Each settlement went to its cemetery, each family to its grave. There they poured sacrificial blood into a cold fire, on bark-woven seats they put bowls with food, on branches near the graves new clothes for the dead were hung… [editor’s translation from Polish]
The historian also mentions that the cemetery ritual started with resting and a great potluck feast. Other forms of Dziady celebrations included burning fires for the spirits to get warm by, a custom that is echoed by today’s lighting of candles on All Saint’s Day. Some fires were however burnt to keep spirits away, malicious ones that belonged to people who died in a way seen as wrong, such as due to murder.

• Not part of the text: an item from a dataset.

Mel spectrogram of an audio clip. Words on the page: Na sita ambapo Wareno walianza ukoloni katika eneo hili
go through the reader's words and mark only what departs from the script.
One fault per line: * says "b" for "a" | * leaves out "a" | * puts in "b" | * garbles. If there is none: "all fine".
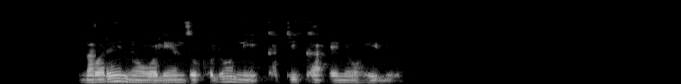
* leaves out "sita ambapo"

An important element of the tradition of Dziady are Karaboshka masks. Such a mask, made of clay or wood, was worn to impersonate the deceased during the custom of leading spirits back to the afterworld. Interestingly, some scholars argue that the ancient Karaboshka is actually the original inspiration for the now common Jack-O’-Lantern. Regardless of whether that is the case, it’s worth noticing that the familiar pumpkin and the Slavic mask are both associated with a space between life and death, something that again links Halloween and Dziady.
After all, the Jack-O’-Lantern is part of the story of Stingy Jack whose soul cannot find its way neither to Heaven nor Hell and is forever stranded on Earth. Interestingly, helping troubled spirits find peace is a central theme in the second part of Mickiewicz’s Dziady, the drama quoted at the start of this article. Unlike in the great author’s work though, Dziady was actually celebrated in Christian churches in some places in Poland, but without the participation of people. This involved leaving a priest’s missal and stole in an empty church where, according to belief, the soul of a deceased clergyman would take them up and lead a midnight Mass for visiting souls.

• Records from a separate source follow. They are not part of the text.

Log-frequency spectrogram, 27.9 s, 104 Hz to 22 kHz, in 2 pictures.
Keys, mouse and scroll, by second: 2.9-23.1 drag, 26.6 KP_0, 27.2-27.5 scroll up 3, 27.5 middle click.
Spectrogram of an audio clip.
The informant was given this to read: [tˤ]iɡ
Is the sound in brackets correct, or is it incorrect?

The year 1999 saw the publication of Dziady: Theatre of the Feast of the Dead, a monumental tome by the cultural studies expert Professor Leszek Kolankiewicz. In the book, the author notices a similarity between Dziady and the ancient Greek Anthesteria festival. This was an event devoted to the death aspect of the god Dionysus, during which Athenians offered food to spirits. Kolankiewicz believes that ‘Dziady are a Polish analogue of Dionisysm’.
The book was published about ten years after the lifting of the Iron Curtain, a time when the average Pole, compensating for years of isolation, was still very much into all things Western. This widespread interest caused Halloween celebrations to became popularised in Poland. Nowadays however, in search of their roots, many Poles are taking an interest in the old Slavic Dziady. For example, in the town of Krasnystaw on 28th October a special event is being held featuring a student-performed spectacle based on literary descriptions of the ritual, along with a Karaboshka-making workshop.
This event is just an example of several other events reminiscent of the ancient tradition being held in various places across the country. So it seems that Dziady may still be going strong for many years to come in one form or another. Surely, our forefathers would be pleased.